The judge in billionaire Ronald Perelman’s lawsuit against Morgan Stanley, exasperated by the latter’s delays in handing over documents, instructs jurors to assume that the firm committed fraud. The bank insists it isn’t stonewalling, just running into technology glitches. The jury . . . [more]

Posted in: Miscellaneous

That’ll Put You in Your Places Little Bloggers

Hadn’t realized just how passionate the anti-blogger movement had become until I read this morning’s Guardian Which some of us old’uns remember as the Manchester Guardian , and read about the distinguished German executive, Jean-Remy von Matt, the head of the leading German advertising agency Jung von Matt.

Herr Matt in one of those felicitous little epithets that male advertising executives are prone toWho could forget Neil French’s outburst at an ad industry event in Toronto when the WPP Group boss said there aren’t more female creative directors “because they’re crap” and they eventually “wimp out” and “go off . . . [more]

Posted in: Miscellaneous

GBS — Google, Baidu and Slaw, That Is

A comment in Boing Boing from a correspondent in China claimed that the Chinese don’t use Google but rather Baidu when they search. Whether or not that’s accurate — and whether it says anything about the importance of Google’s decision to conform to the Chinese government’s restraints and prior censorship — it made me go for a look. Chinese is, of course, within an ace of being the major language on the internet, and I’d never even taken their search engine for a spin.

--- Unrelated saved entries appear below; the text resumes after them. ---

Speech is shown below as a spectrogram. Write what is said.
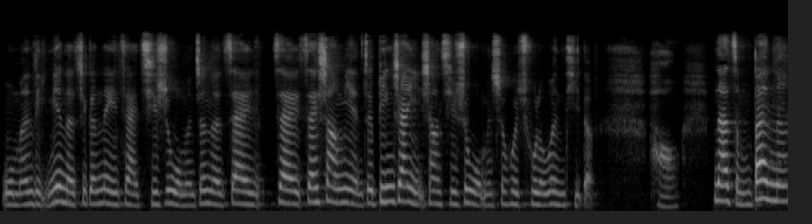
我们里面的这个内在，其实我们真的在在在上面这冰山以上，其实我们是会出了问题的。好，那怎么办呢？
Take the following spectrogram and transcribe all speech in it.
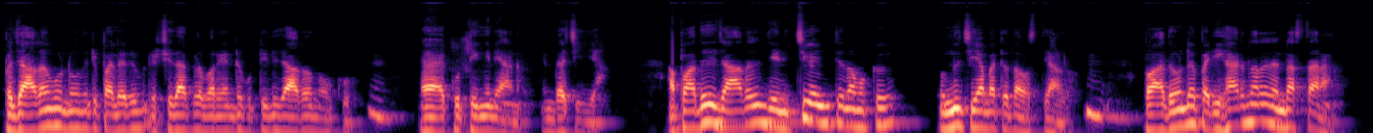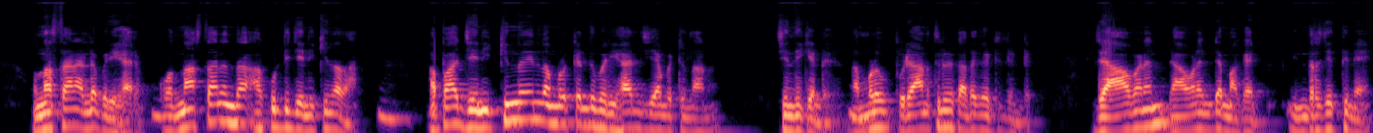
ഇപ്പം ജാതകം കൊണ്ടുവന്നിട്ട് പലരും രക്ഷിതാക്കൾ പറയാം എന്റെ കുട്ടീന്റെ ജാതകം നോക്കൂ. കുട്ടി ഇങ്ങനെയാണ്. എന്താ ചെയ്യുക അപ്പോൾ അത് ജാതകം ജനിച്ചു കഴിഞ്ഞിട്ട് നമുക്ക് ഒന്നും ചെയ്യാൻ പറ്റാത്ത അവസ്ഥയാണല്ലോ. അപ്പോൾ അതുകൊണ്ട് പരിഹാരം എന്ന് പറഞ്ഞാൽ രണ്ടാം സ്ഥാനമാണ്. ഒന്നാം സ്ഥാനമല്ല പരിഹാരം. ഒന്നാം സ്ഥാനം എന്താ? ആ കുട്ടി ജനിക്കുന്നതാണ്. അപ്പം അപ്പോൾ ആ ജനിക്കുന്നതിന് നമ്മൾക്ക് എന്ത് പരിഹാരം ചെയ്യാൻ പറ്റുന്നതാണ് ചിന്തിക്കേണ്ടത്. നമ്മൾ പുരാണത്തിലൊരു കഥ കേട്ടിട്ടുണ്ട്. രാവണൻ രാവണന്റെ മകൻ ഇന്ദ്രജിത്തിനെ.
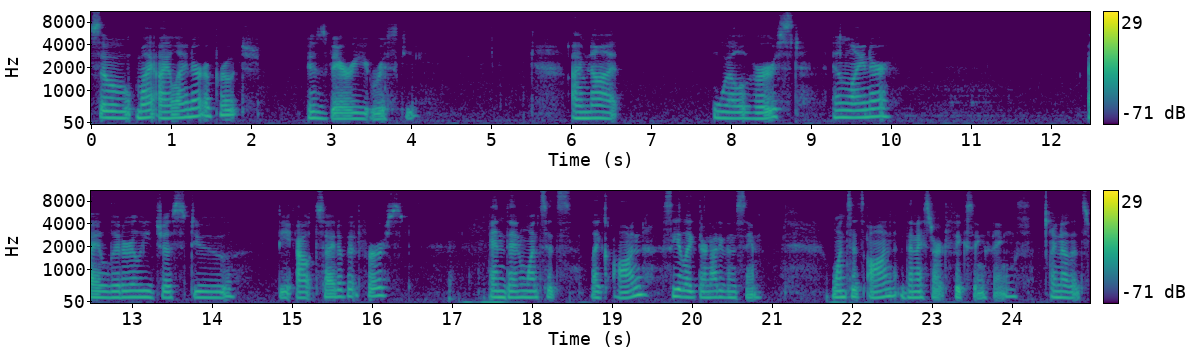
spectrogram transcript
So my eyeliner approach is very risky. I'm not well versed in liner. I literally just do the outside of it first. And then once it's like on, see like they're not even the same. Once it's on, then I start fixing things. I know that's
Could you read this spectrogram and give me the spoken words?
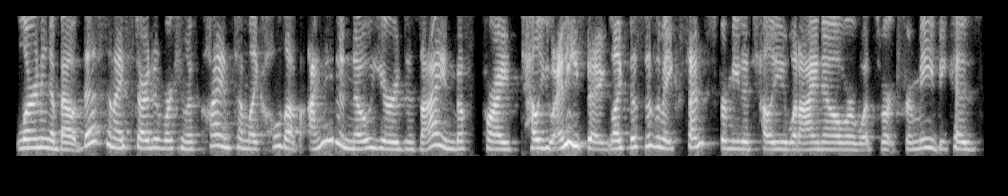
learning about this and I started working with clients, I'm like, hold up, I need to know your design before I tell you anything. Like, this doesn't make sense for me to tell you what I know or what's worked for me because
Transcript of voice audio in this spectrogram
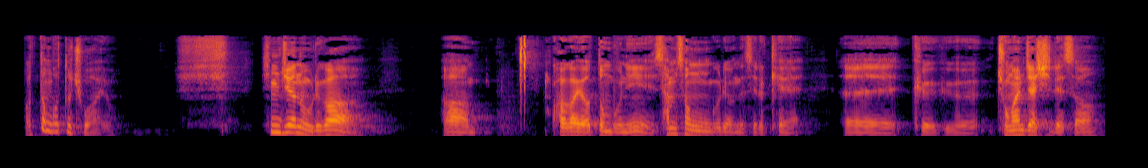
어떤 것도 좋아요. 심지어는 우리가 아, 과거에 어떤 분이 삼성의료원에서 이렇게 에, 그, 그 중환자실에서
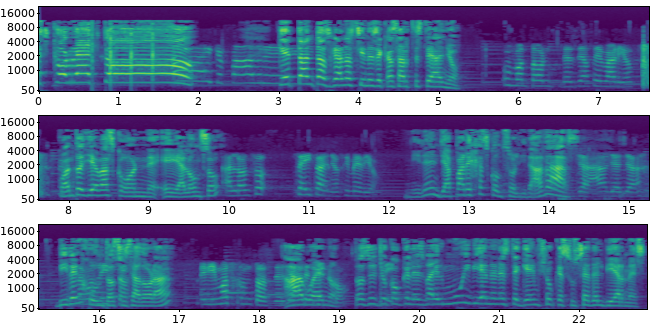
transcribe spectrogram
¡Es correcto! ¡Ay, qué padre! ¿Qué tantas ganas tienes de casarte este año? Un montón, desde hace varios. ¿Cuánto llevas con eh, Alonso? Alonso, seis años y medio. Miren, ya parejas consolidadas. Ya, ya, ya. ¿Viven Estamos juntos, listos. Isadora? Vivimos juntos desde Ah, hace bueno. cinco. Entonces yo Sí. creo que les va a ir muy bien en este game show que sucede el viernes.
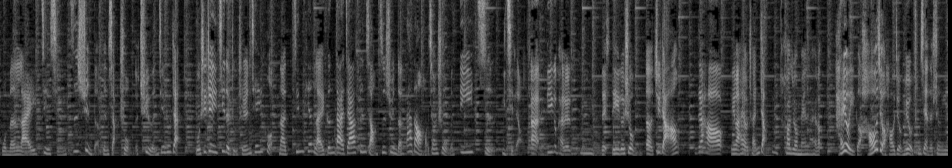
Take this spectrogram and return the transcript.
我们来进行资讯的分享，是我们的趣闻接收站。我是这一期的主持人千一鹤。那今天来跟大家分享资讯的搭档，好像是我们第一次一起聊。哎，第一个排列组，嗯，对，第一个是我们的局长。大家好，另外还有船长，嗯好久没来了。还有一个好久好久没有出现的声音，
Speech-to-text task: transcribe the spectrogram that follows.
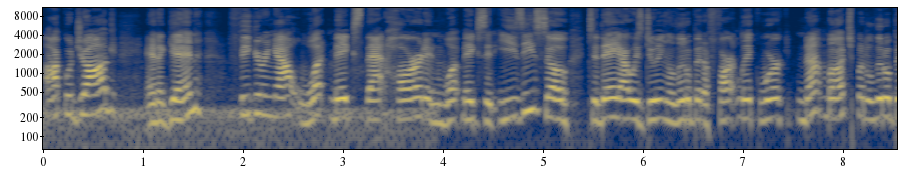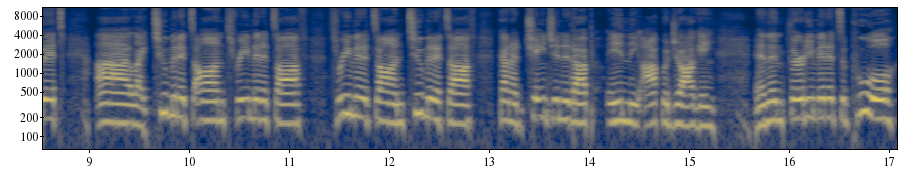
aqua jog. And again, figuring out what makes that hard and what makes it easy. So today I was doing a little bit of fartlek work, not much, but a little bit, uh, like two minutes on, three minutes off, three minutes on, two minutes off, kind of changing it up in the aqua jogging and then 30 minutes of pool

I tested it with Slaw and slaw.ca, plus a couple of other variables, and came up . . . [more]

Posted in: Miscellaneous

Google and Libraries

Two days ago, a colleague and I chatted briefly about this:

“Today…the library is relinquishing its place as the top source of
inquiry. The reason that the library is losing its supremacy in carrying
out this fundamental role is due, of course, to the impact of digital
technology. As digital technology has pervaded every aspect of our
civilization, it has set forth a revolution not only in how we store and
transmit recorded knowledge, historical records, and a host of other
kinds of communication but also in how we seek and gain access to these
materials.” –Jerry D. Campbell, “Changing . . . [more]

Posted in: Miscellaneous